As a result, only high-acid items are appropriate for water bath and atmospheric steam canning, whereas all low-acid foods must be processed using pressure canning unless pickled.


What’s the easiest way to can green beans?

Choose freshly harvested green beans, rinse well, snap into bite-size pieces, pour in jars, fill with boiling water, and pressure can for just 20 minutes! There’s no need to pre-cook or blanch the green beans.

What is the best method of canning green beans?

The beans may be packed into canning jars in two ways: raw-pack or hot-pack. Raw packing, also known as cold packing, simply entails filling the jars with raw beans and covering them with hot water. Hot packing involves partly cooking the beans before putting them in jars and covering them with boiling water.

How to can green beans without a pressure canner?

Measure 12 cups of beans into a 4- to 6-quart kettle or saucepan.

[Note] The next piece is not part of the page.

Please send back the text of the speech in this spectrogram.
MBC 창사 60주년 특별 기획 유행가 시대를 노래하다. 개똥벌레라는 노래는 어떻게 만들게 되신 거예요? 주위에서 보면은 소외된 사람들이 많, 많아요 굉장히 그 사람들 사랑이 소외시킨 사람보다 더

Bring the beans to a boil in just enough water to cover them. Cook for 5 minutes, covered, before draining.

How long do you process green beans in a hot water bath?

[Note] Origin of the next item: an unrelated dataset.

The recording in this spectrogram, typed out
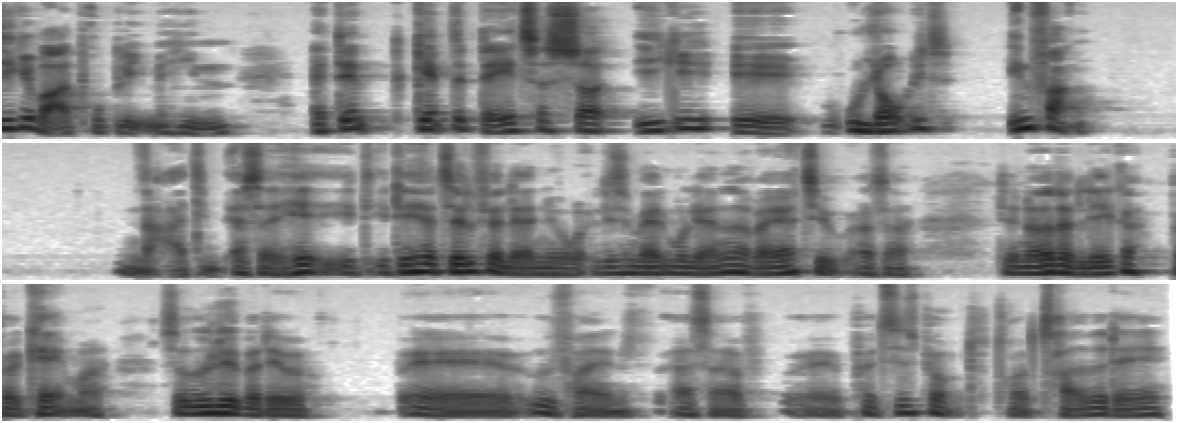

2 inches from the top. Wipe the jars’ edges with a clean cloth and cover with sterilized lids. Process for 30 minutes in a hot water bath. Can be heated in the jar’s contents or emptied and washed before heating.Pour over beans to within 1 inch of the top.

Do you have to use vinegar when canning green beans?

Green beans are a low-acid vegetable. Because the vinegar generates an acidic environment, this recipe may be processed in a water bath canner.

How long do you boil green beans when canning?

Cut or snap into 1-inch pieces if desired. Cover with boiling water and boil for 5 minutes. Fill jars with beans, allowing 1 inch of headspace. If desired, add 1 teaspoon of canning salt each quart jar.

How long do you can green beans in a regular canner?

In a pressure canner, process pints for 20 minutes and quarts for 25 minutes at 10 pounds pressure. Remove from canner according to canning directions and let to cool for 12-24 hours before storing.

Why do you have to boil beans before canning?

There isn’t enough liquid in the jar to thoroughly cook the beans without pre-cooking. That is OK in the jar, but pre-cooking guarantees that the beans are thoroughly cooked throughout the canning process and that there is enough water in a particular jar to finish their cook during canning.

Do you have to use canning salt when canning green beans?

Each pint jar of green beans should have 2 teaspoons of CANNING SALT added to it. Use sea salt instead of table salt. Canning salt has no iodine, which is why it is used in canning. 1 teaspoon canning salt should be used for quart jars.Step 9: Canning Green Beans

While the lids are heating up, put 1

What happens if green beans don’t seal after canning?

If a jar lid fails to shut, remove it and inspect the jar-sealing surface for minute nicks. Replace the jar, add a new, properly prepared cover, and reprocess within 24 hours using the same processing time.

Leave a Reply

Your email address will not be published. Required fields are marked *